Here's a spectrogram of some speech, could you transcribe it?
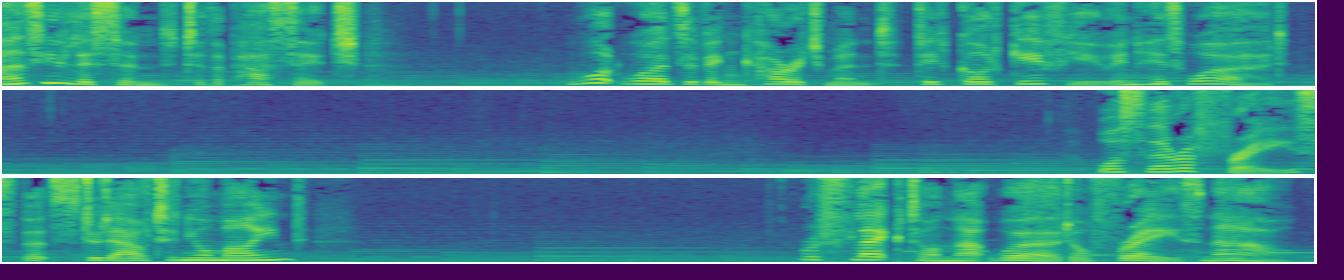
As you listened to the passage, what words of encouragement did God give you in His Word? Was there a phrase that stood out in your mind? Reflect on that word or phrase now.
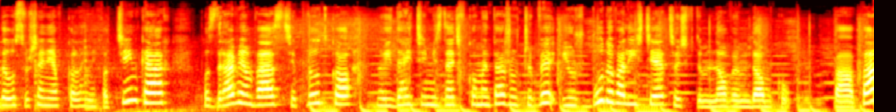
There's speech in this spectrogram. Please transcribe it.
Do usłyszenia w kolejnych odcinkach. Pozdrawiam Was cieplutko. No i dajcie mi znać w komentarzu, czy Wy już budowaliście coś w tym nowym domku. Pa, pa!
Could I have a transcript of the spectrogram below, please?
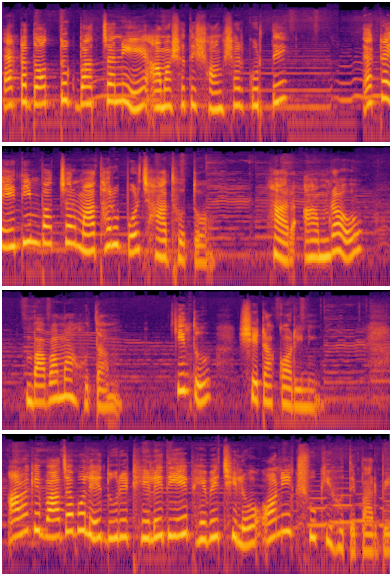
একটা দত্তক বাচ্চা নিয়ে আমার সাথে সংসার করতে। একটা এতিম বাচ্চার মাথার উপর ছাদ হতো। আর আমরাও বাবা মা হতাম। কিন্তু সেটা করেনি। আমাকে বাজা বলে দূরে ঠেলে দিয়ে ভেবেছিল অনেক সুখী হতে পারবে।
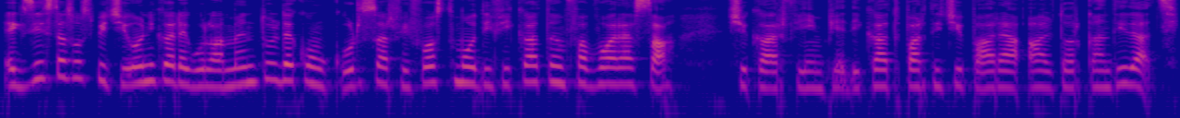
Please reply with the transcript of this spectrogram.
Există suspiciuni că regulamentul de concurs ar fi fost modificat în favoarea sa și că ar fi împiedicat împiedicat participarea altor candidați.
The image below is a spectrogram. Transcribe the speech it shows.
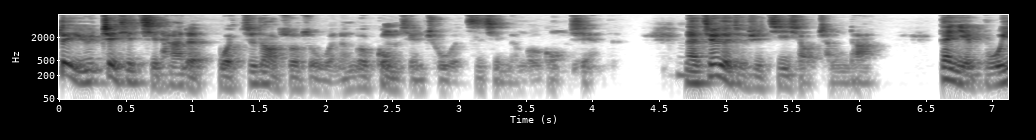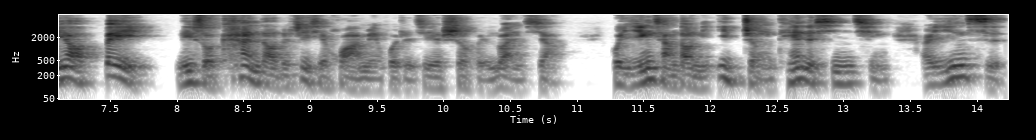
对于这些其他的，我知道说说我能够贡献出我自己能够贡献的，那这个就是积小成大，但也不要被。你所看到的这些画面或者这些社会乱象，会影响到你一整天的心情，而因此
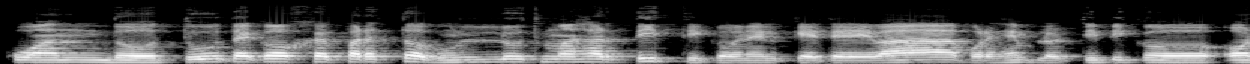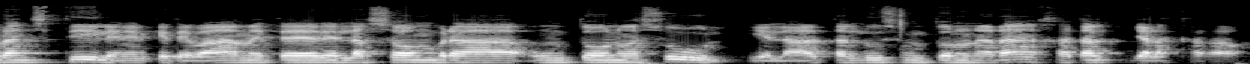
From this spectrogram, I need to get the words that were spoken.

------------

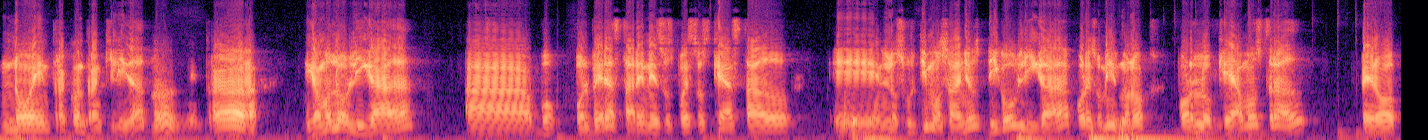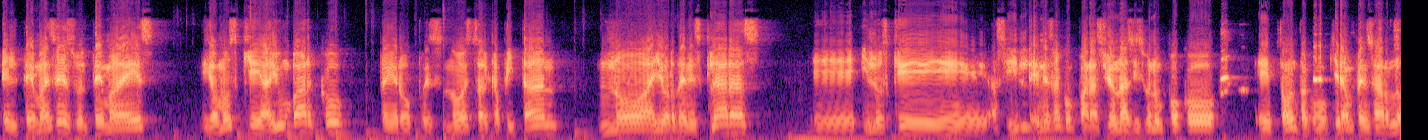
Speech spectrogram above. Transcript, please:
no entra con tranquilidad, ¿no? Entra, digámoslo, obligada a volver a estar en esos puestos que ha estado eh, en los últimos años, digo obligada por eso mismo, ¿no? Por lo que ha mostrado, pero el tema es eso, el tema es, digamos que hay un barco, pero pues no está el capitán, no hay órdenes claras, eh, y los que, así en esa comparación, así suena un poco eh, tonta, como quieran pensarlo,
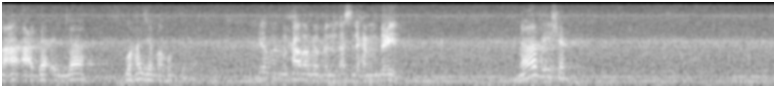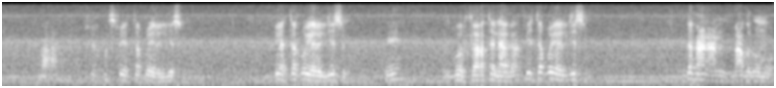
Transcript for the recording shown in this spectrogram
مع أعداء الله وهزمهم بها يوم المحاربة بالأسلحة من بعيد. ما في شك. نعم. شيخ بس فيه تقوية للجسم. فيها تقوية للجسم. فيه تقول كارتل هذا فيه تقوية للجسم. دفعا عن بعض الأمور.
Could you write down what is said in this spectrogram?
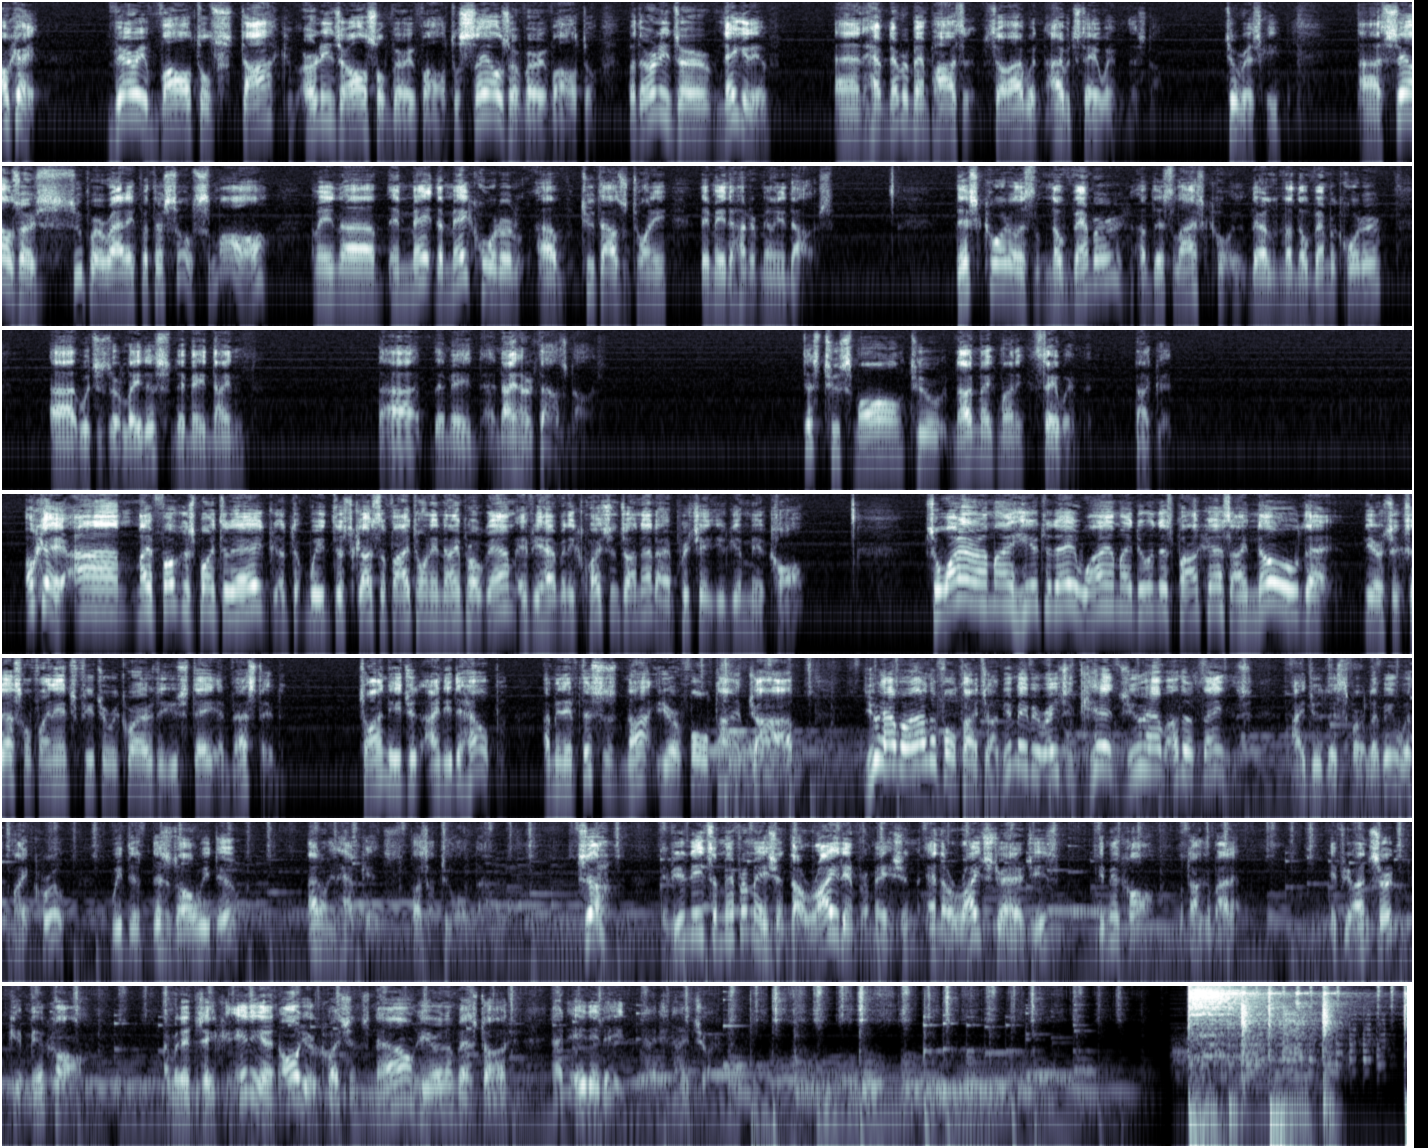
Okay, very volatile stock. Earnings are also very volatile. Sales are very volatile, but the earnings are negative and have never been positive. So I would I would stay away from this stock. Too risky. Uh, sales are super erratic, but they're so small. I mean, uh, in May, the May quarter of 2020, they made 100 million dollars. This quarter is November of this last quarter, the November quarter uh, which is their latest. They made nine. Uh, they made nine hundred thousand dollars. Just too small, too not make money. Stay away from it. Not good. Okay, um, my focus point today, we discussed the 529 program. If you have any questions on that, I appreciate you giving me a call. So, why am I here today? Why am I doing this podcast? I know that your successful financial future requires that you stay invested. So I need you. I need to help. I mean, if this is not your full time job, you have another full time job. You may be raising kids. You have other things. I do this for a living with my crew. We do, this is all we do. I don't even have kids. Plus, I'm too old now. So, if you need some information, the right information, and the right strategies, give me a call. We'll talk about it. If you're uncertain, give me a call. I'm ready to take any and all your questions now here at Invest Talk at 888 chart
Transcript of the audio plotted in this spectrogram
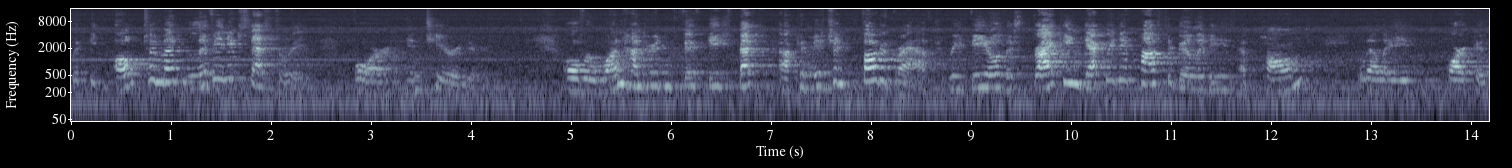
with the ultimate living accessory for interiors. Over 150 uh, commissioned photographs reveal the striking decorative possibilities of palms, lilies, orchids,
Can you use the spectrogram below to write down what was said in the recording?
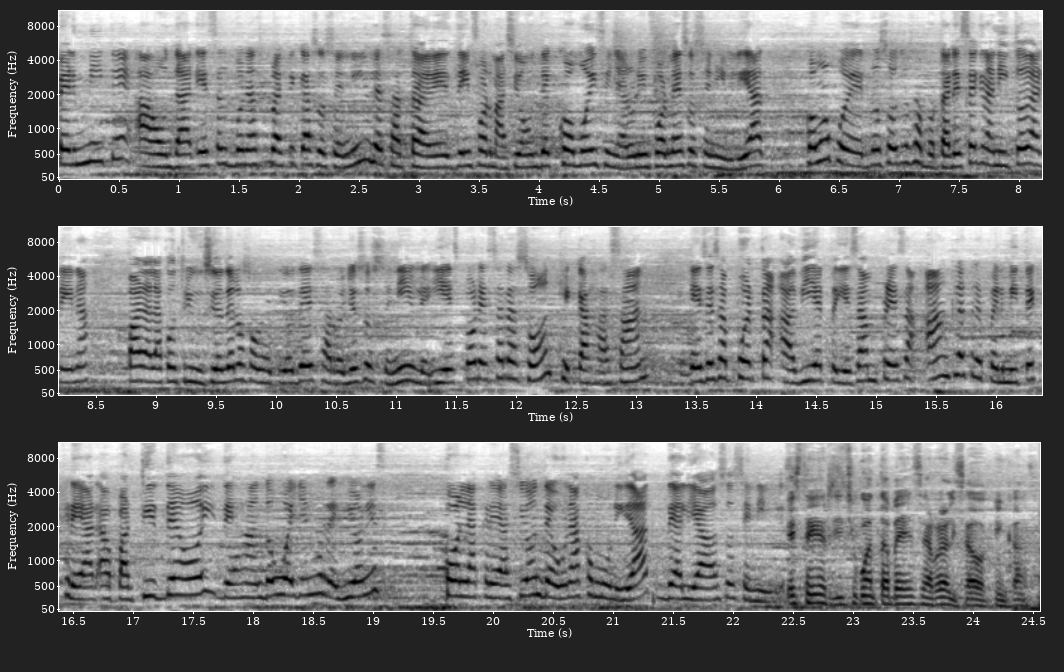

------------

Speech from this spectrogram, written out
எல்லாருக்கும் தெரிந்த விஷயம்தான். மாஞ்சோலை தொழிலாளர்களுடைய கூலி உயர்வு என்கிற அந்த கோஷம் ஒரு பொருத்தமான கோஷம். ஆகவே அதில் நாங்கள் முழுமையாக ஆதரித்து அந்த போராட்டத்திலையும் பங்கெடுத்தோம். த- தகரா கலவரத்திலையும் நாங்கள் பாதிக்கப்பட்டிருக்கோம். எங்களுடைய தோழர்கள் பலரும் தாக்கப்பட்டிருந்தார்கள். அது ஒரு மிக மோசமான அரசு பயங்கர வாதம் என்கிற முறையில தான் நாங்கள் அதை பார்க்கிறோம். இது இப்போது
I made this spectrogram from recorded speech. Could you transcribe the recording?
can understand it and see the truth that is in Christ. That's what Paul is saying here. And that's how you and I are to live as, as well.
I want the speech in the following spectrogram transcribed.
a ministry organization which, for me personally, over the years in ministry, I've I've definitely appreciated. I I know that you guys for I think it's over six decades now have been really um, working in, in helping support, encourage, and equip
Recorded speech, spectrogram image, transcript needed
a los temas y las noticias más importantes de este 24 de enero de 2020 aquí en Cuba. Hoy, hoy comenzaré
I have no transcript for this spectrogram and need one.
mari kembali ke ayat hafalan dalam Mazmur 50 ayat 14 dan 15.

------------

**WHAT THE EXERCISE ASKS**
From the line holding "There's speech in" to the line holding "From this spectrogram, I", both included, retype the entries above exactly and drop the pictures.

**EXERCISE RESULT**
There's speech in this spectrogram. Please transcribe it.
Do usłyszenia w kolejnych odcinkach. Pozdrawiam Was cieplutko. No i dajcie mi znać w komentarzu, czy Wy już budowaliście coś w tym nowym domku. Pa, pa!
Could I have a transcript of the spectrogram below, please?
একটা দত্তক বাচ্চা নিয়ে আমার সাথে সংসার করতে। একটা এতিম বাচ্চার মাথার উপর ছাদ হতো। আর আমরাও বাবা মা হতাম। কিন্তু সেটা করেনি। আমাকে বাজা বলে দূরে ঠেলে দিয়ে ভেবেছিল অনেক সুখী হতে পারবে।
Please reply with the transcript of this spectrogram.
Există suspiciuni că regulamentul de concurs ar fi fost modificat în favoarea sa și că ar fi împiedicat împiedicat participarea altor candidați.
The image below is a spectrogram. Transcribe the speech it shows.
对于这些其他的，我知道说说我能够贡献出我自己能够贡献的，那这个就是积小成大，但也不要被。你所看到的这些画面或者这些社会乱象，会影响到你一整天的心情，而因此
From this spectrogram, I need to get the words that were spoken.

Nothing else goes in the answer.